MUNICIPAL BUILDING FEES GARNER ATTENTION
Claims that city building regulations limit affordable housing are once again surfacing in the legislative process. On May 3, the Senate Intergovernmental Relations Committee met in Dallas to consider the following interim charge:
Study the impact that regulatory requirements have on development, construction, sale and resale of housing. Consider how regulatory loads affect the ability of the housing market to return to normal economic levels, and focus on the impact on the sale of new and used homes. Include costs and benefits of individual categories or types of regulations to allow a better assessment of ways to improve the affordability of housing.
Several witnesses testified that municipal regulations affect the price of housing in Texas. For example, a representative of the Texas Association of Builders (TAB) stated that – nationally – the cost of regulations make up 25 percent of the cost of a new home. (Note: a 2003 TML survey showed that municipal building fees made up less than two percent of a monthly mortgage payment on an average home in Texas.) He testified that zoning has been the biggest cost issue on the local level. He also complained that flat impact fees hit low-cost homes the hardest.
The chair of the committee asked the TAB representative if the state should interject itself in trying to determine what any city should do in terms of regulations. His answer was “yes.” Similarly, a representative from the Texas Association of Realtors noted that new regulations impinge upon property rights and raise costs.
Cities were well represented at the hearing. Frisco Mayor Maher Maso and Frisco Director of Planning and Development John Lettelleir testified on behalf of TML. Among other things, the mayor testified that his city’s regulations add an average of $23 to the monthly payment for a new home in Frisco, but that those regulations have long-term savings (energy savings, resale value, etc.) that are much greater.

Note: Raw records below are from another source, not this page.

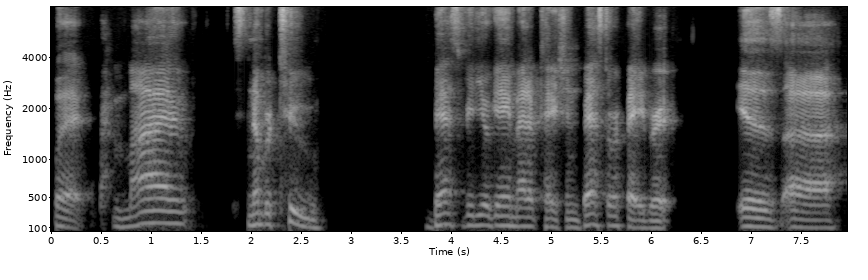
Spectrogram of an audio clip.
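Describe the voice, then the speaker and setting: A man's voice: medium pitch, slow pace, long pauses, sharp tone. A man co-hosting a casual, opinionated podcast, telling stories in a colloquial, emphatic way. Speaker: podcast co-host. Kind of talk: casual opinionated chat about films.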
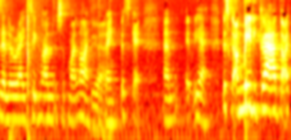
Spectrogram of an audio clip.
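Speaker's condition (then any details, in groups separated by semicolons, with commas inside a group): Tourette's syndrome; neurological tic disorder, tics since about age six, believed inherited, intensified in early 20s; frequent vocal tics interrupt speech, some obscene tics, noticeable noises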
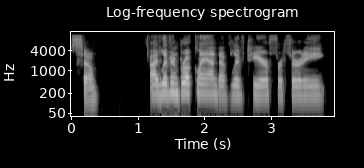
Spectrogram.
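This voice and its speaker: A woman with an ordinary speaking voice, fairly low in pitch, at a moderate pace, in a dry, close sound with no echo against a quiet background. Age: 60s. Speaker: community member. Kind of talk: casual chat.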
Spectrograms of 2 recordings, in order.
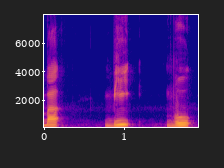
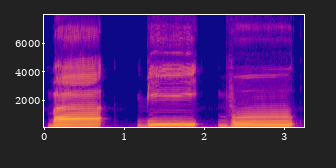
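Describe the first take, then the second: First: The vowels are kept short. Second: The vowels are stretched out long. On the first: "जब हम पड़ी हरकत पढ़ते हैं" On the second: "कड़ी हरकत में खींच कर पढ़ना होता है"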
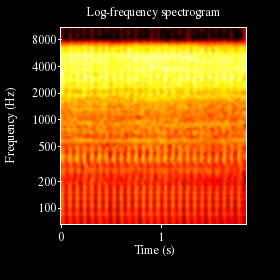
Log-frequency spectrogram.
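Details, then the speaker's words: Murray's Power Built 12.5 engine just after its first cold start in four months, choke pulled out slightly in cold weather: a quick, steady single-cylinder putter with even pulses and no misses; a normal cold idle. "I got the choke pulled out just a tiny bit to keep it running. It's pretty cold out, so it's understandable."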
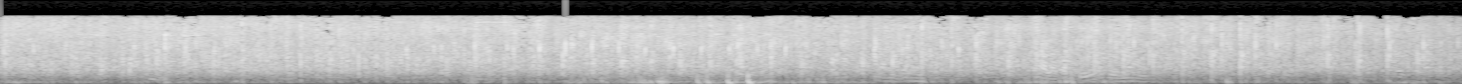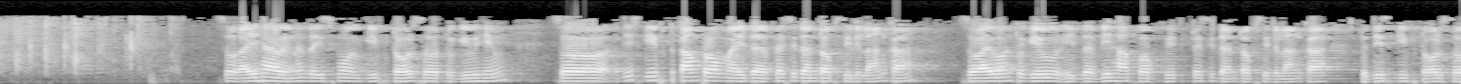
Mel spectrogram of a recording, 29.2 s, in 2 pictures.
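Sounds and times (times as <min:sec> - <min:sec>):
audience applause: 0:00.0 - 0:16.5
speech: 0:16.9 - 0:29.2.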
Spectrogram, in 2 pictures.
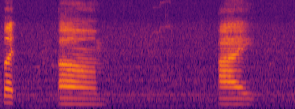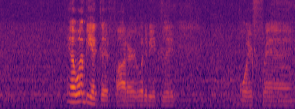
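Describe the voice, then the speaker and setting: A man in his twenties talking in a personal video diary, halting and rambling with many restarts. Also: on the high side, fairly even intonation, fairly bright tone, a little hiss or hum, rough recording. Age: 20s. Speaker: vlogger.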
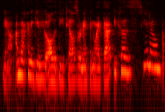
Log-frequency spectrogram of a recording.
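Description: Woman in her 30s, casual beauty vlogger, bright tone with a slightly low pitch, rambling delivery. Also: very animated, very fast. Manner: chatty and rambling, many ums and restarts. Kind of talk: casual chat to camera. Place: bedroom at home. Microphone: camera at desk distance.

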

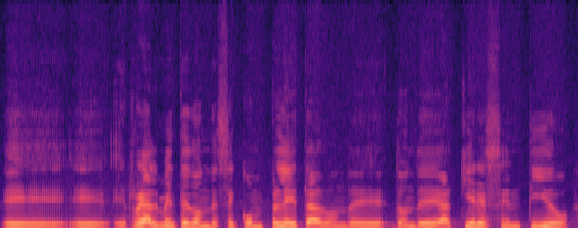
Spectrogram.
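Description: A man with a clear, resonant voice of medium pitch. He explains things as an interviewee, thoughtful and hesitant as he searches for words. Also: very slow, a little mellow. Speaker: archive deputy director, interviewee. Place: garden outdoors. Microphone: lapel.

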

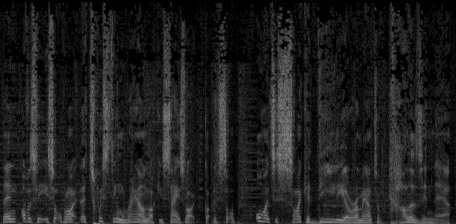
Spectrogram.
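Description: A man's voice: fairly high pitch, very animated, brisk, soft background music. A man chatting casually and enthusiastically as he hosts a radio interview.

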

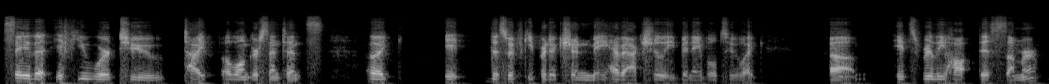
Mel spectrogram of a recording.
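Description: A young man with a lowish but very bright, sharp voice, talking through software features in a loose, easygoing way. He fills pauses with "um" and "like". The sound is dead dry, with no room at all. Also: fairly even intonation, dry recording, rough recording. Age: young adult. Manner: fluent, uses fillers like "um" and "like". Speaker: software developer presenting. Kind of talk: casual explanation in a webinar.

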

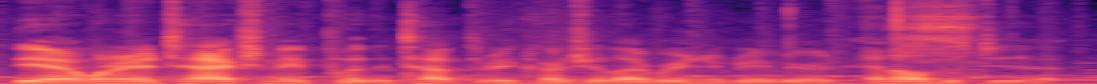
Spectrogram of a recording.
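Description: A man's voice: low-pitched, fairly even intonation, rapid-fire, fairly bright tone, faint music behind. A man at a card game table, joking and talking through his turn step by step in casual chat. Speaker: player. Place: indoor studio at a game table.

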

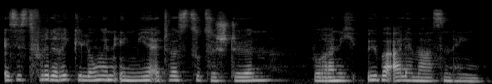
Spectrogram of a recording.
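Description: A sombre woman whose love has soured, in a radio drama. Her voice sits a little low and is noticeably husky. She speaks with measured, deliberate gravity. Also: steady tone, mellow. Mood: sad disillusion. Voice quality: husky, breathy. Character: disillusioned, grave woman ending a love affair. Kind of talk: German radio play acting, intimate dialogue.

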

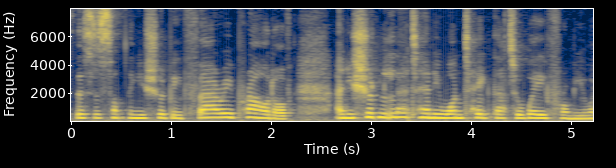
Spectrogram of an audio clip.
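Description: High-voiced woman reading tarot. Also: mellow. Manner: hesitant, many ums and restarts. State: croaky voice. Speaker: tarot reader. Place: indoors at a tabletop card spread.

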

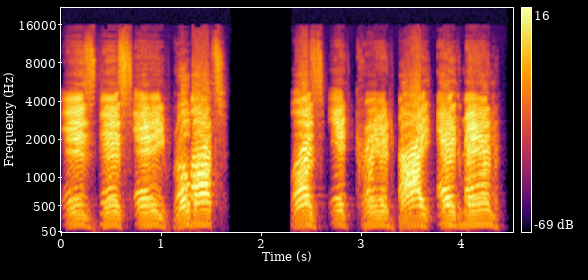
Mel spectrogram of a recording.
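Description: A man's voice: fairly high pitch, slow, sharp tone. A man voicing a cold combat robot with a clipped, mechanical, commanding delivery. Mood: cold, threatening. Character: cold, relentless male-voiced combat robot.

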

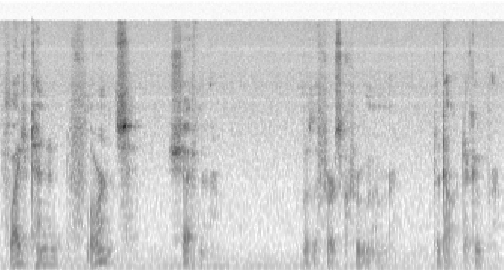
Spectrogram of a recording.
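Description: Middle-aged male ASMR narrator: unhurried, hushed true-crime read with wide swings in pitch, faint background noise. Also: very animated, vocal fry, low-quality recording. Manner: hushed, deliberate, often breaking into near-whisper. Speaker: ASMR role-play narrator. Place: small room indoors.

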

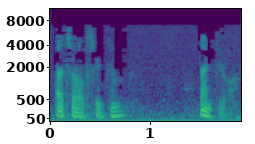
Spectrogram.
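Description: An actor playing a proud, awkward, suspicious young country gentleman in an old radio drama. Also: sits low, normal speed, breathy edge. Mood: curt. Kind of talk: 1950s radio drama acting and narration. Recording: muffled old radio broadcast with music.

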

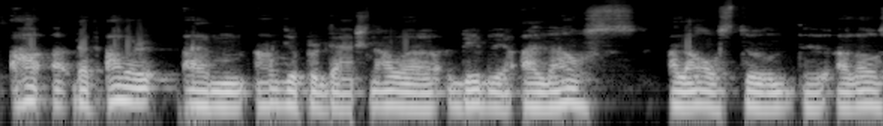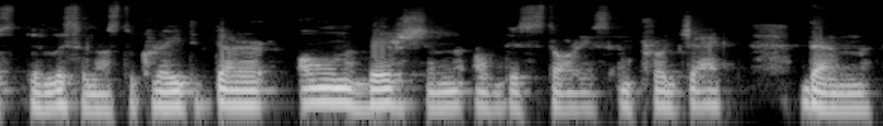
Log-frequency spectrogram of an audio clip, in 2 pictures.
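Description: A man with a very low voice and a Polish accent speaks on a thin, phone-like video call. His delivery is halting, with repeated words as he searches for English. The voice is husky and unpolished, like a guest explaining his work in an interview. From Poland. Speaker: guest, audio drama director and producer. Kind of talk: unscripted interview talk. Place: dark room, on a video call.

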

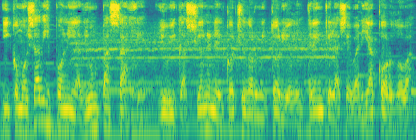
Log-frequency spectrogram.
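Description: A man's voice: low-pitched, normal speed. A man delivering scripted narration for a radio soap opera. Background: music.

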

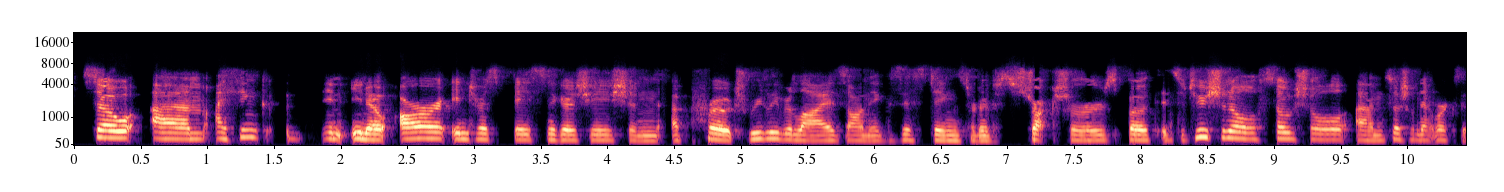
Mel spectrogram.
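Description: A woman's voice: low-pitched, no echo, muffled recording. A young woman answering a question on an online panel through a headset, thoughtful and full of fillers. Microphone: headset on video call.

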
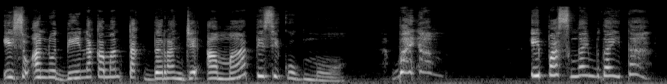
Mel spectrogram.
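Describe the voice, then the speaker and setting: Animated, high-voiced Ilocano woman friend. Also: measured pace, full character voice. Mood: eager, helpful. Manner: animated, chatty, encouraging. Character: supportive young woman friend of pregnant single mother. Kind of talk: radio drama acting.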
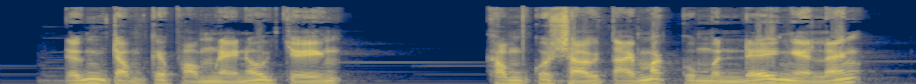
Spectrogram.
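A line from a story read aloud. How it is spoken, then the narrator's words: Stern voice. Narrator (Vietnamese): Bách Nhất đã nghiêm giọng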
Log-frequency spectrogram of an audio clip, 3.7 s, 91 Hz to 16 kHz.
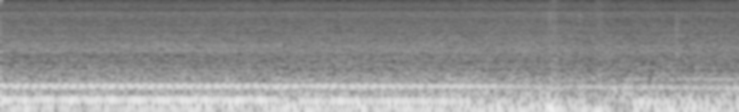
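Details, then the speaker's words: Nissan 350Z short shifter assembly after regreasing and tightening bolts, driving: steady low engine and road drone from cabin, no shifter rattle. "That would have been fun, but no rattles whatsoever. That's beautiful. I love it."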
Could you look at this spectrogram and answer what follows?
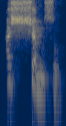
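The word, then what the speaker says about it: الشمس: In some letters, we do, if it is preceded by alif lam, we don't read the lam, we will join it to shamsu, ash-shamsu.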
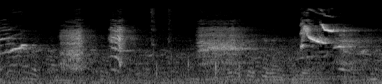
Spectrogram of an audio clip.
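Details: Grey parrot, or Jako, in Baku Zoo, uttering a series of rough breathy squawks spaced about half a second apart, ending in a louder grating shriek with a thin whistled overtone.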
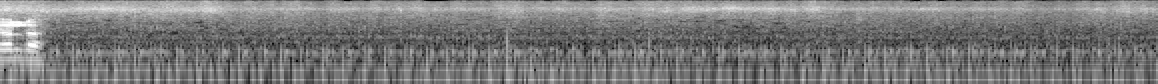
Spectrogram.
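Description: A steady low mechanical hum with one constant tone, like a running motor, under a single short spoken word at the start.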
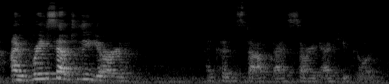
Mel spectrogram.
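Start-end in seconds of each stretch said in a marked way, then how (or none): none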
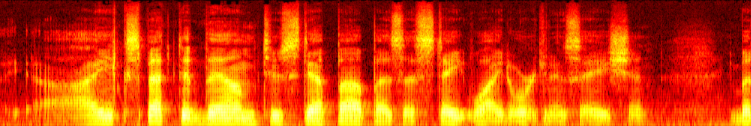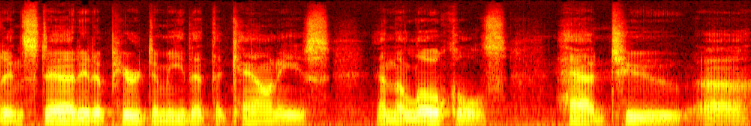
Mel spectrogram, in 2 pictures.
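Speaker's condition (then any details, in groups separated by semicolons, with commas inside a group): No condition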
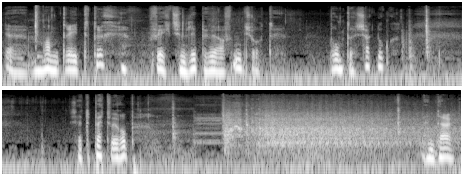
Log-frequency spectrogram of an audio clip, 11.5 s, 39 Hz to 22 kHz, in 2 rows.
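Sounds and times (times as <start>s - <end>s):
speech: 0.0s - 3.5s, 4.1s - 5.4s, 6.6s - 7.7s, 11.0s - 11.4s
vehicle engine starting and idling during a burial ceremony: 7.9s - 11.4s.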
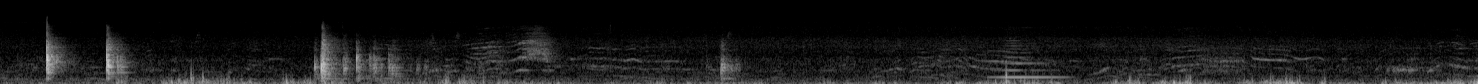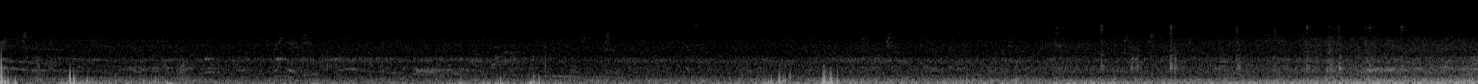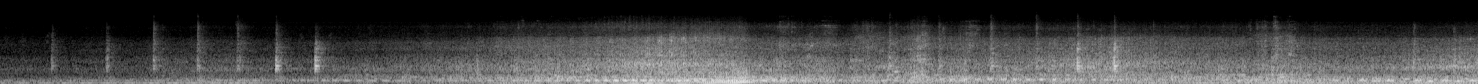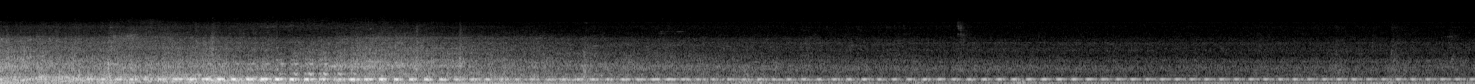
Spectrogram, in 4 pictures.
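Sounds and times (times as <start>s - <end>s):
train running past: 3.9s - 13.4s, 14.2s - 59.0s
diesel engine pulsing hum: 15.3s - 59.0s.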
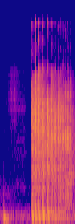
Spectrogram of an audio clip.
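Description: Dice are rolled during a tabletop game and clatter onto a hard tabletop after a brief quiet moment, rattling and tumbling in quick bright clicks for about a second, fairly loud, with no voices.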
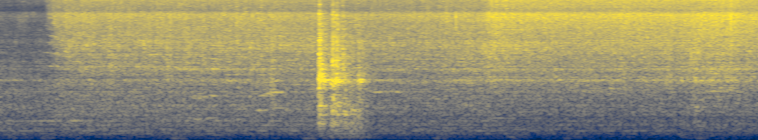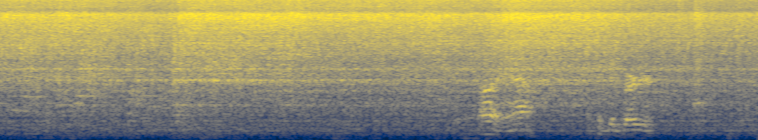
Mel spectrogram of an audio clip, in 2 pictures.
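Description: A couple of burgers sizzling in a small pan: a steady, bright frying hiss runs throughout, broken by two brief louder bursts.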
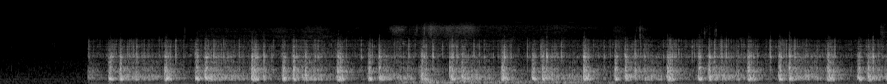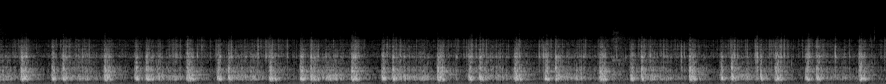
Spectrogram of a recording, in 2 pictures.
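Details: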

Chief Building Official Jim Olk, City of Farmers Branch, testified on behalf of the Building Officials Association of Texas. He reported on the results of a recent survey conducted among municipal building officials. The survey revealed that in 65 percent of the responding cities, building permit fees don’t cover the cost of issuing the permit, and that 80 percent of the cities hadn’t covered the cost of issuing permits in the past six years.
The committee will meet again later this year on the issue, and TML staff will be participating throughout the process.